The country’s anti-corruption authority dismisses the suspicions directed at President Mutharika for bribery (see July 2, 2018). The large sum that a company put into an account in Mutharika’s name was intended for the DPP government party and not for Mutharika personally, the head of the anti-corruption authority states. A spokesman for the human rights organization Human Rights Defenders criticizes the statement and says the authority appears to have been politically manipulated. DPP states that the money should be repaid.
The Vice President founds a new party
Vice President Saulos Chilima founds a new party under the name United Transformation Movement (UTM). Chilima states that UTM will fight unemployment and corruption. Joining the party are some other prominent figures such as Parliamentary Speaker Richard Msowoya.
President Mutharika in corruption scandal
The country’s largest opposition party The Malawi Congress Party (MCP) joins several organizations demanding the resignation of President Peter Mutharika. Mutharika is accused of receiving a large bribe from a food company, Pioneer Investments, which was awarded government contracts. Shortly after the company was paid the equivalent of $ 3.8 million to deliver food to the country’s police force, a sum equivalent to $ 200,000 was deposited into an account written by the president. Mutharika dismisses the accusations he dismisses as “fake news” spreading to undermine his position ahead of next year’s presidential election. Malawi’s two largest newspapers have reported the allegations and cited a report that leaked from the country’s anti-corruption authority.
The Vice President jumps off in protest
Vice President Saulos Chilima announces that he is leaving the ruling DPP in protest against corruption and nepotism under President Mutharika’s rule. However, he stays as Vice President and President Mutharika has no power to dismiss Chilima.
Within the DPP, a crack occurred in which a group formed around Chilima and tried to persuade him to challenge Mutharika about the party leadership. None of this will now happen, but Chilima is holding the door open for candidacy in the 2019 presidential election.
Mnangagwe visits Beijing
President Mnangagwa visits Beijing and is welcomed by China’s President Xi Jinping, who calls him “an old friend of China”. Mnangagwa received his military training in China in the 1960s when China provided guerrillas in Zimbabwe with weapons and training. China supported Zimbabwe’s ex-President Mugabe throughout the years when it came into conflict with the West and China is one of Zimbabwe’s largest trading partners. Xi Jinping now promises to work for continued good cooperation with Mnangagwe. The two presidents sign six cooperation agreements as well as an agreement on emergency food assistance to Zimbabwe.
Band back from exile
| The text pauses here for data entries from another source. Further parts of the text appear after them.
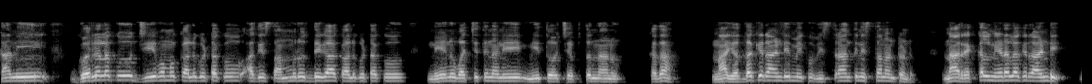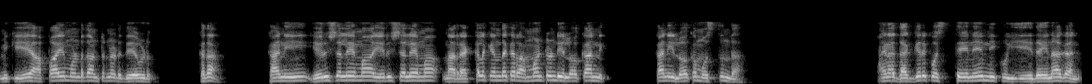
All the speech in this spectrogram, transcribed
కానీ గొర్రెలకు జీవము కలుగుటకు అది సమృద్ధిగా కలుగుటకు నేను వచ్చి మీతో చెప్తున్నాను కదా? నా యుద్ధకి రాండి మీకు విశ్రాంతిని ఇస్తాను అంటుండు నా రెక్కల నీడలోకి రాండి మీకు ఏ అపాయం ఉండదు అంటున్నాడు దేవుడు కదా? కానీ ఎరుషలేమా ఎరుషలేమా నా రెక్కల కిందకి రమ్మంటుండి ఈ లోకాన్ని. కానీ ఈ లోకం వస్తుందా? ఆయన దగ్గరికి వస్తేనే నీకు ఏదైనా కానీ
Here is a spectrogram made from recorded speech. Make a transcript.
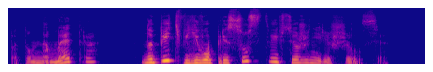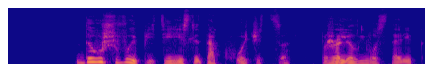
потом на метро, но пить в его присутствии все же не решился. — Да уж выпейте, если так хочется, — пожалел его старик.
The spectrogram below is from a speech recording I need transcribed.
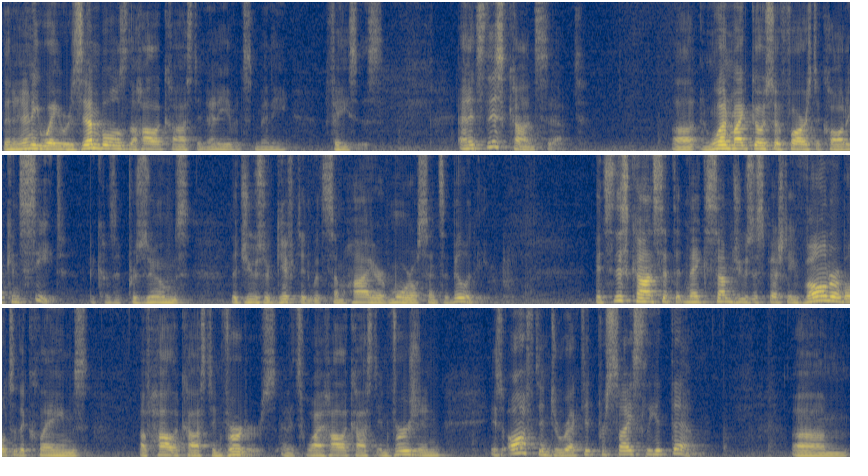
that in any way resembles the Holocaust in any of its many phases. And it's this concept, uh, and one might go so far as to call it a conceit, because it presumes the Jews are gifted with some higher moral sensibility. It's this concept that makes some Jews especially vulnerable to the claims of Holocaust inverters, and it's why Holocaust inversion is often directed precisely at them. Um,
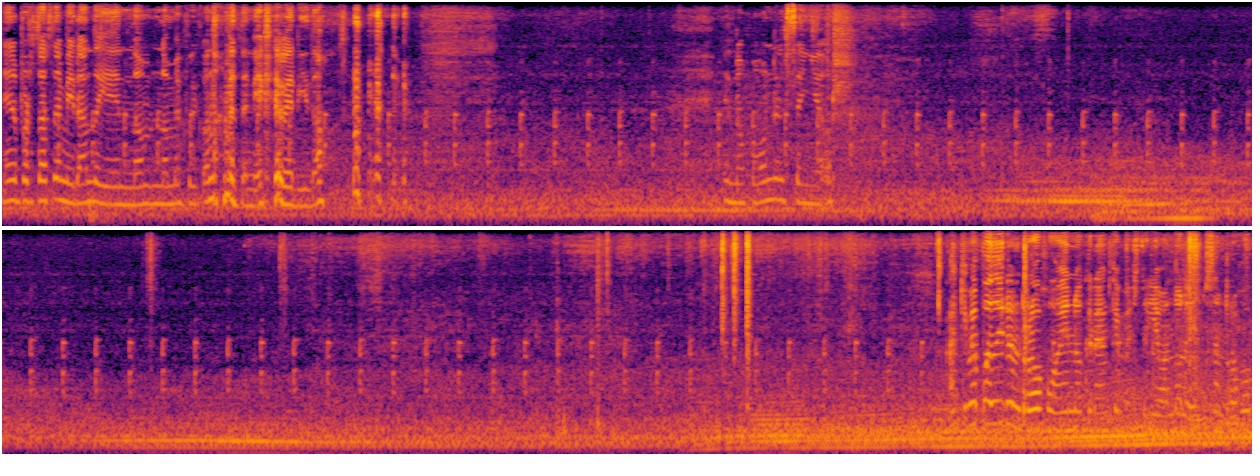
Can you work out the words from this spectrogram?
Era por estarte mirando y no, no me fui cuando me tenía que haber ido. Enojón el señor. Aquí me puedo ir en rojo, ¿eh? No crean que me estoy llevando la luz en rojo.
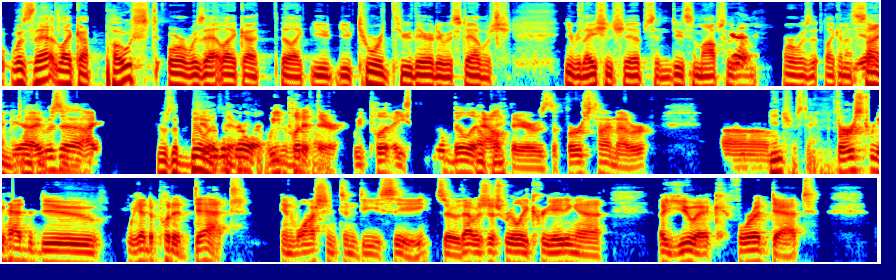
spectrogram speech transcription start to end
was that like a post, or was that like a like you you toured through there to establish your relationships and do some ops with Yeah. them, or was it like an assignment? Yeah, like it was a, I, there was a it billet was a there. billet. We put it there. We put a SEAL billet Okay. out there. It was the first time ever. Um, Interesting. first we had to do we had to put a det in Washington D.C. So that was just really creating a a UIC for a det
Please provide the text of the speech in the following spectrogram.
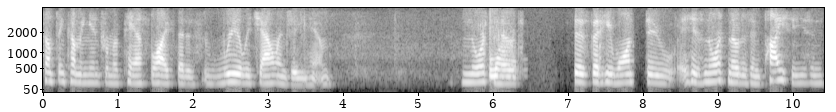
something coming in from a past life that is really challenging him. North Wow. node says that he wants to his north node is in Pisces and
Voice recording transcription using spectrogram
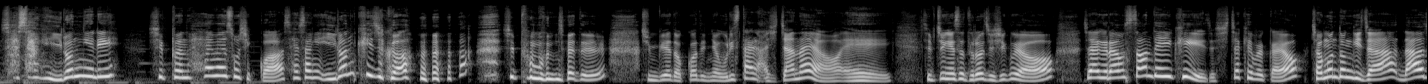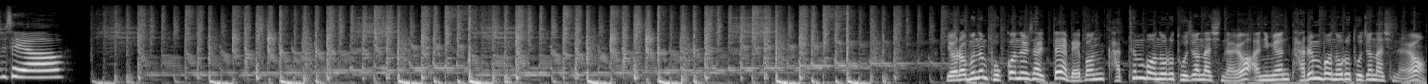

Former President Joyce Banda comes home to Malawi after living in exile since 2014 when she fled the country, accused of being involved in the big corruption legacy of cashgate (see September 2013). Banda says she is not afraid of being arrested even though she still has an arrest warrant hanging over her. A police spokesman confirms that the arrest warrant is in effect but does not want to say whether Banda will be arrested or not. Earlier in the year, the National Anti-Corruption Unit announced that it had found no evidence against Banda.
Government critics demonstrate
Thousands of people walk out and demonstrate in six cities in protest against corruption and other abuses under President Mutharika’s rule. Despite threats from Mutharika’s supporters to disrupt the demonstrations, everything is calm. This is the first time that hostile manifestations have been held across the country since 2011 when 20 people were shot dead by police during a protest wave aimed at the government.
Free Trade Agreement in Africa
Malawi is one of 44 countries to sign a Free Trade Agreement at the African Union Summit in Rwanda. The agreement must be ratified at the national level before the AFCFTA free trade area can become a reality, but it is seen as a historically important step towards increased trade exchange within Africa.